A New Year: Looking Back and Looking Ahead
It was wonderful to be back in Boston for a brief stint to reconnect with the landscape, the community and the history. Pathways to Freedom is as much a process as it is a final outcome, and my three days here threw me into the deep end of project design, freedom discussion, and Simchat Torah dancing.
From the airport I journeyed directly to a Sukkah at Temple Emanuel of Newton, where I met a core of area synagogue representatives, all keen to explore how the Jewish community could be ambassadors for this project. Their contributions and insight showed me that they are an incredible resource in understanding how, together, we can collectively re-explore the telling of the Passover story.
I left that organic sukkah structure for Boston City Hall, where on the 8th floor – in a neon green concrete office, with a window facing a hallway- I presented for the Boston Arts Commission. They seemed convinced that Pathways was a needed project for Boston, and supportive of my strategy of how to lace the many disparate communities across the city into an artwork. They questioned my materials, and approach, but in the end unanimously voted to OK the concept – and more importantly, to advocate to the Parks department on our behalf.

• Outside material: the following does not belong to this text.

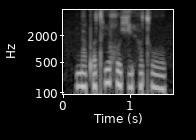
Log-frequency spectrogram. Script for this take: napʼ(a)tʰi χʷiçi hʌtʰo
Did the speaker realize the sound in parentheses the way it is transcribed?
no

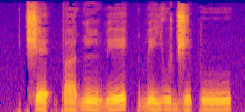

Their approval is critical not only to have art experts championing this public art project, but also to OK this artwork happening on the historic site of the Parkman Band Stand plaza in the Boston Common.
Yes- that is right- we are attempting to take over a piece of the Boston common for 8 days in the spring.
My next post will be about the significance of the Band Stand- but I will leave you with this image – just to say it looks like it’s meant to be! Fingers crossed it is.
Following my City Hall presentation, the next stop was meeting with the JArts Art Think Tank – a talented group of young Jewish arts advocates and leaders to discuss the project strategy, and who in the community I should engage with. After building a diverse list, we are now charged with narrowing it down to partners and opportunities that are most critical to telling a broad and deep story of freedom. It’s all very exciting, and while I can’t confirm any groups or sites yet- I think partnership will be key and I think I will know Boston really, really well at the end of this – maybe even going places that life-long Bostonians have never ventured too…
I ended my trip accompanying some friends to a Simchas Torah celebration. As we danced around, singing joyously, I thought about how the Torah sort of ends on a downer- with Moses dying. But before we can dwell on that for too long we start again- “In the Beginning…” So as a New Jewish Year begins, I leave you with a challenge inspired by my week: Strike a pose to demonstrate what Freedom feels like! Is it heavy with responsibility or light like liberation, or something totally different??